And when it comes to putting out a novel, perhaps an army. There are so many talented people involved in the creation and birth of a novel. It’s really pretty cool, I think. From those willing to be interviewed in the name of research, to those who review a writer’s work in progress, to the agent, to the editor and all the amazing people at the publishing house responsible for turning manuscript pages into a stunning book, and then marketing and selling that book. Wow.
But today I’d like to focus on all the lovely people a writer relies on before the manuscript reaches the hands of an editor. Let’s begin with those who give up their time to answer questions and be interviewed in the name of research. For me, this was a veterinarian who discussed how and why people’s pets sometimes form dog packs (for Dog Gone). And the hunters who patiently explained every aspect of deer hunting (for Buck Fever) and read what I wrote to be sure my scenes were true. And the nurse who educated me regarding traumatic injuries (again, for Buck Fever). The generosity of people can be amazing.

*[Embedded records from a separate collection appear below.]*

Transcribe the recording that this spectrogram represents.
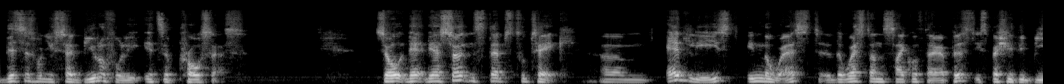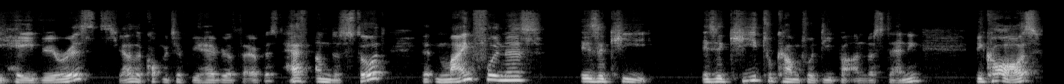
this is what you said beautifully. It's a process. So there, there are certain steps to take. Um, at least in the West, the Western psychotherapists, especially the behaviorists, yeah, the cognitive behavioral therapists, have understood that mindfulness is a key, is a key to come to a deeper understanding, because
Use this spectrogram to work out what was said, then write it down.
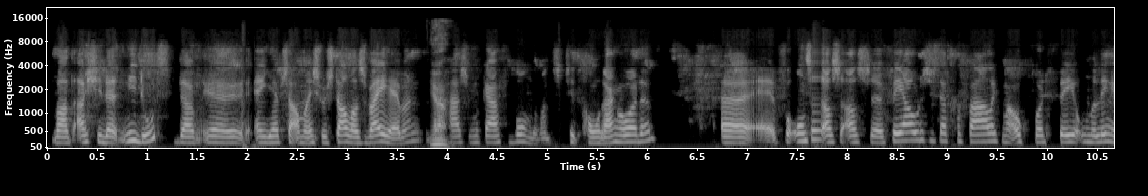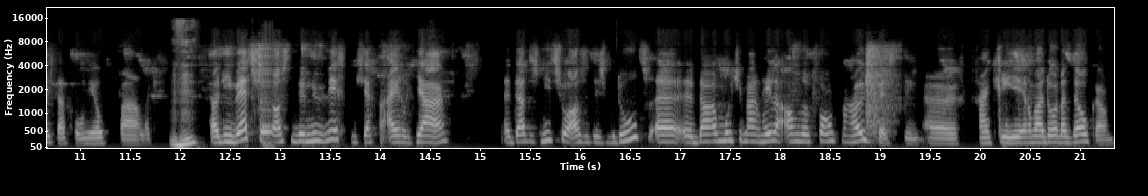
want als je dat niet doet, dan, eh, en je hebt ze allemaal in zo'n stal als wij hebben, Ja. dan gaan ze elkaar verbonden. Want er zit gewoon rangorde. Eh, voor ons als, als eh, veehouders is dat gevaarlijk, maar ook voor het vee onderling is dat gewoon heel gevaarlijk. Nou, die wet zoals die er nu ligt, die zegt nou eigenlijk ja, eh, dat is niet zoals het is bedoeld. Eh, eh, dan moet je maar een hele andere vorm van huisvesting eh, gaan creëren, waardoor dat wel kan.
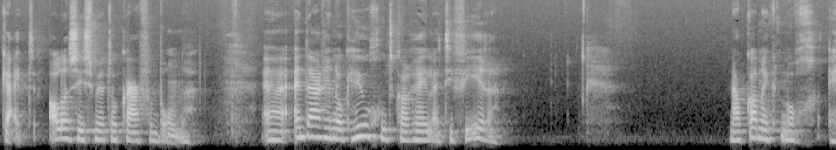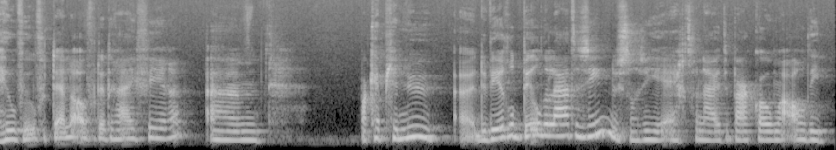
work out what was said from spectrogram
kijkt. Alles is met elkaar verbonden. Uh, en daarin ook heel goed kan relativeren. Nou kan ik nog heel veel vertellen over de drijfveren. Um, maar ik heb je nu de wereldbeelden laten zien. Dus dan zie je echt vanuit waar komen al die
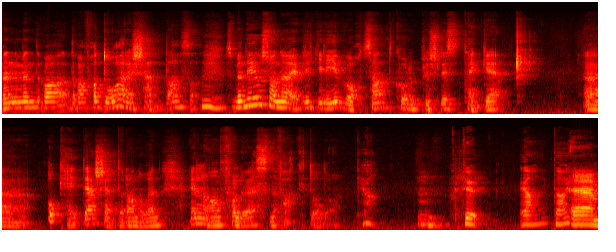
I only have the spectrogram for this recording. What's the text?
Men, men det, var, det var fra da det skjedde, altså. Så, men det er jo sånne øyeblikk i livet vårt sant, hvor du plutselig tenker uh, Ok, der skjedde det noe. En, en eller annen forløsende faktor, da. Ja. Du Ja, Dag? Eh,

And then there are the wonderful people who donate their time to critique all aspects of a novel in progress. No matter how hard I work on a story, squint at it, pine over it, and fuss with it, inevitably I miss something. Don’t even ask how many times I’ve slapped myself on the forehead and muttered Duh! after a reviewer has pointed out something in need of fixing.
Most recently, while wrestling with a title for a novel, I got unexpected help from the world of Twitter. While in the midst of tearing my hair out, because I so rot at titles, I vented on Twitter about my frustration. A wonderful fellow writer offered her help and guidance. Really. Isn’t that amazing?

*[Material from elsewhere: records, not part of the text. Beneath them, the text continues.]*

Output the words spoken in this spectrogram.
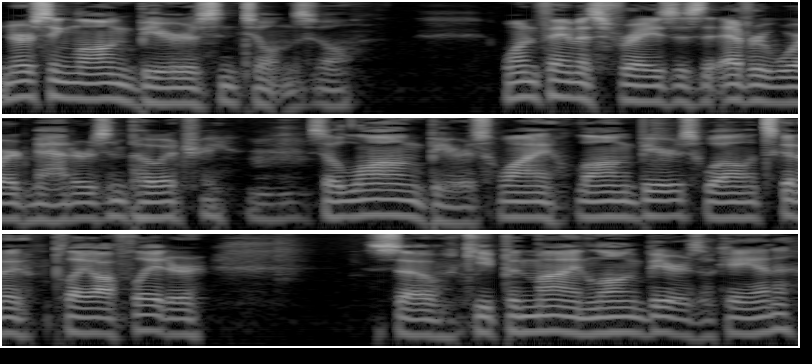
nursing long beers in Tiltonsville. One famous phrase is that every word matters in poetry. Mm-hmm. So long beers. Why long beers? Well, it's going to play off later. So keep in mind long beers, okay, Anna?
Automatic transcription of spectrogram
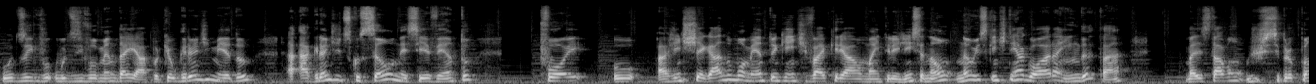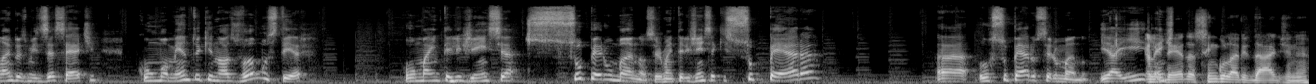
o, o, desenvolvimento da IA, porque o grande medo, a, a, grande discussão nesse evento foi o, a gente chegar no momento em que a gente vai criar uma inteligência, não, não isso que a gente tem agora ainda, tá? Mas estavam se preocupando lá em 2017 com o momento em que nós vamos ter uma inteligência super-humana, ou seja, uma inteligência que supera uh, supera o ser humano. E aí. Aquela gente... ideia da singularidade, né?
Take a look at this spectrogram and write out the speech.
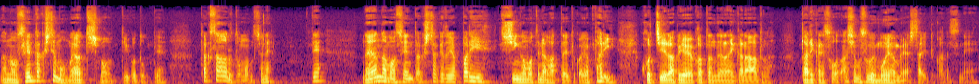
あの、選択しても迷ってしまうっていうことってたくさんあると思うんですよね。で、悩んだまま選択したけど、やっぱり自信が持てなかったりとか、やっぱりこっち選べばよかったんじゃないかなとか、誰かに相談してもすごいモヤモヤしたりとかですね。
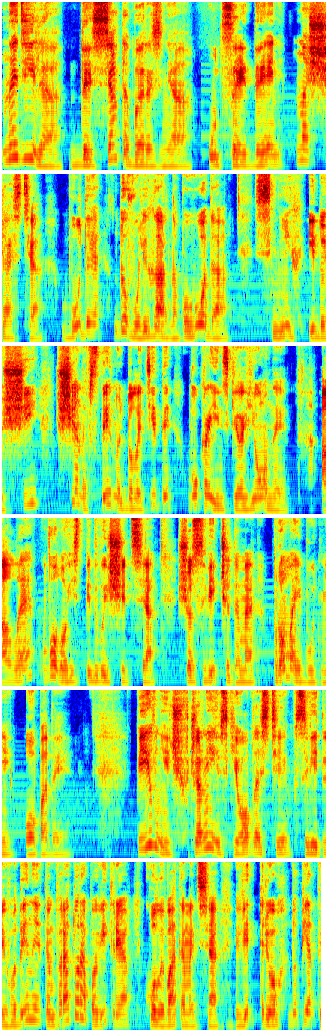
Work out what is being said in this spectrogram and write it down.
Неділя, 10 березня. У цей день, на щастя, буде доволі гарна погода. Сніг і дощі ще не встигнуть долетіти в українські регіони, але вологість підвищиться, що свідчитиме про майбутні опади. Північ в Чернігівській області в світлі години температура повітря коливатиметься від 3 до 5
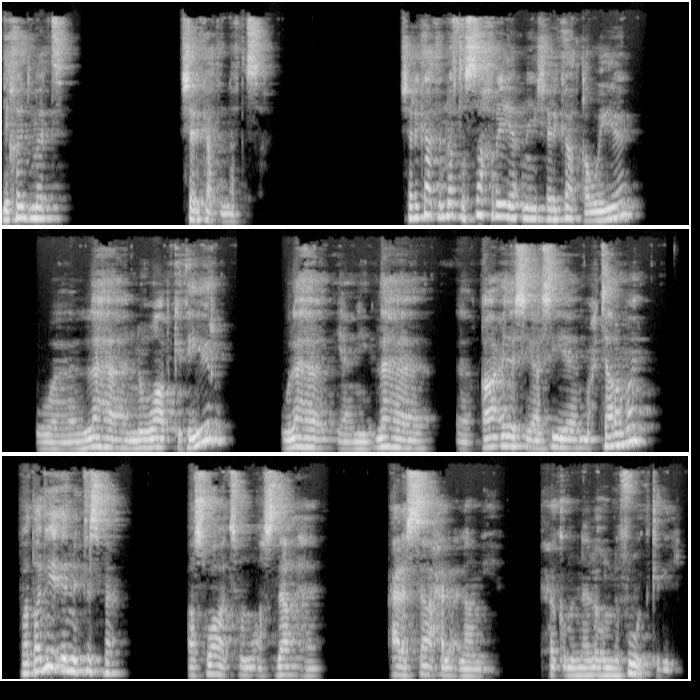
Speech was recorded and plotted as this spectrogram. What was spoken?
لخدمة شركات النفط الصخري. شركات النفط الصخري يعني شركات قوية ولها نواب كثير ولها يعني لها قاعدة سياسية محترمة. فطبيعي إنك تسمع أصواتهم وأصدائها على الساحة الإعلامية بحكم إن لهم نفوذ كبير.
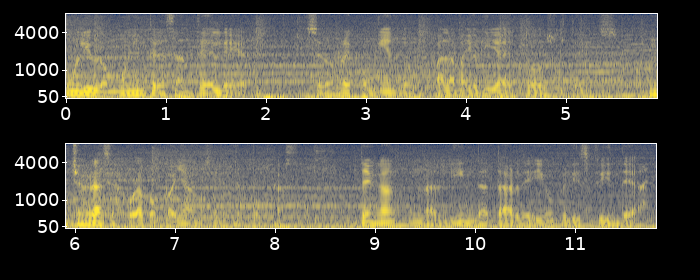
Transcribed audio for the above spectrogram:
Un libro muy interesante de leer. Se los recomiendo a la mayoría de todos ustedes. Muchas gracias por acompañarnos en este podcast. Tengan una linda tarde y un feliz fin de año.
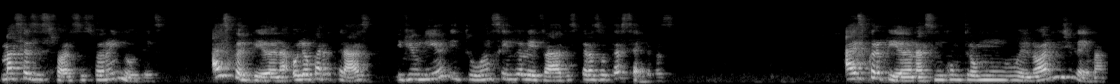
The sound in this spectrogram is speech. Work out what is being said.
mas seus esforços foram inúteis. A escorpiana olhou para trás e viu Lear e Tuan sendo levados pelas outras servas. A escorpiana se encontrou num enorme dilema.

So, whether it takes a village or an army to build a novel to the point of completion may be up for discussion, but I don’t think anyone can argue with the value of the guidance and the generosity of those who contribute to the end result.